Unusual Behavior of the OJ287 Binary System: The Blue Flash
What sets the OJ287 binary system apart is not just its existence, but also the peculiar behavior exhibited by its celestial constituents. Picture the secondary black hole, a whopping 150 million solar masses, engaged in an orbit around its bigger counterpart that spans 12 years.
But this isn't your ordinary, circular orbit. Instead, it's a dynamic, teardrop-shaped trajectory, sending the secondary black hole swooping through the primary's gas disk not once, but twice during each orbit.
The unique orbit of the secondary black hole has led to some stunning observations. As it dives through the gas disk, it disrupts the swirling matter, causing ripples of effects that propagate across the disk.
The most dramatic manifestation of these disruptions was a spectacular event that grabbed the attention of astronomers worldwide: a brilliant blue flash lighting up the galaxy, detected back in February 2022.
This flash was more than just a stunning cosmic firework. It was also a telltale sign of the secondary black hole's presence. In fact, the flash was so bright that the secondary black hole couldn't hide its existence any longer.
Along with the blue flash, the secondary black hole sent out vibrant bursts of radiation, weeks before the main event. Like cosmic breadcrumbs, these bursts were the direct signals from the secondary black hole, revealing its path through the disk and its fascinating interaction with the primary black hole.
Research and Studies on the OJ287 Binary System
At the forefront of the fascinating journey of understanding the OJ287 binary system is the University of Turku. Over the years, their dedicated astronomers have tirelessly gathered data, made observations, and carried out in-depth studies.
An array of observational campaigns were meticulously planned and executed to validate these groundbreaking findings. And their efforts bore fruit: the existence of the supermassive black hole pair in OJ287 was confirmed. Not only that but for the first time ever, the smaller black hole was directly observed.

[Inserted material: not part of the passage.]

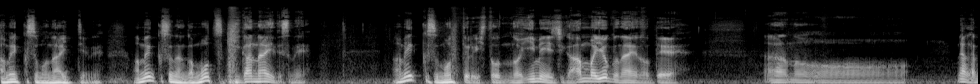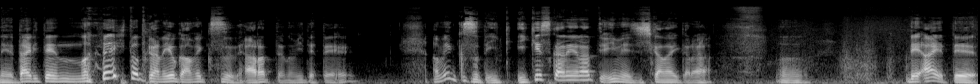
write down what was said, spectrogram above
アメックスもないっていうね。アメックスなんか持つ気がないですね。アメックス持ってる人のイメージがあんま良くないので、あのー、なんかね、代理店の、人とかね、よくアメックスで払ってるの見てて、アメックスっていいけすかねえなっていうイメージしかないから、うん。で、あえて、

The clues leading to this remarkable discovery were hidden in the range of signals and flares emanating from the binary system. These signals weren't mere cosmic noise but were like the rhythm to which the black holes danced.
But the surprises didn't stop there. Scientists observed a spectacular flare that outshone all previous records during one of these observation periods.
This wasn't one of the expected, fortnight-long flares that usually marked the secondary black hole's transit through the gas disk. Instead, it was an unexpected, dazzling burst that lasted a mere day, yet brightened OJ287 dramatically.
Alongside these exciting observations, another fascinating phenomenon was detected by NASA's Fermi telescope. It captured a gamma-ray flare, the high-energy flash resulting from the interaction between the smaller black hole's jet and the gas in the disk.
This wasn't the first time such a flare had been observed. Back in 2013, a similar gamma-ray event had been recorded. However, connecting these flares to the interaction between the secondary black hole and the gas disk added a new layer to our understanding of OJ287.
The Research Potential of OJ287
Peering into the cosmic spectacle of OJ287 opens up a world of possibilities. In fact, this extraordinary binary system is seen as a golden opportunity to study gravitational waves.
The synchronized dance of the supermassive black holes in OJ287 makes it the prime candidate for producing detectable gravitational waves. Imagine the significance of such an observation, allowing us to perceive the universe in an entirely new way!
Keeping a vigilant eye on OJ287 are two significant global consortia: the Event Horizon Telescope and the Global mm-VLBI Array. Their routine monitoring activities form the backbone of our ongoing exploration of this dynamic system.
Armed with high-tech telescopes and cutting-edge technology, they tirelessly gather data, capturing every flicker and flash emitted by the celestial dance in OJ287.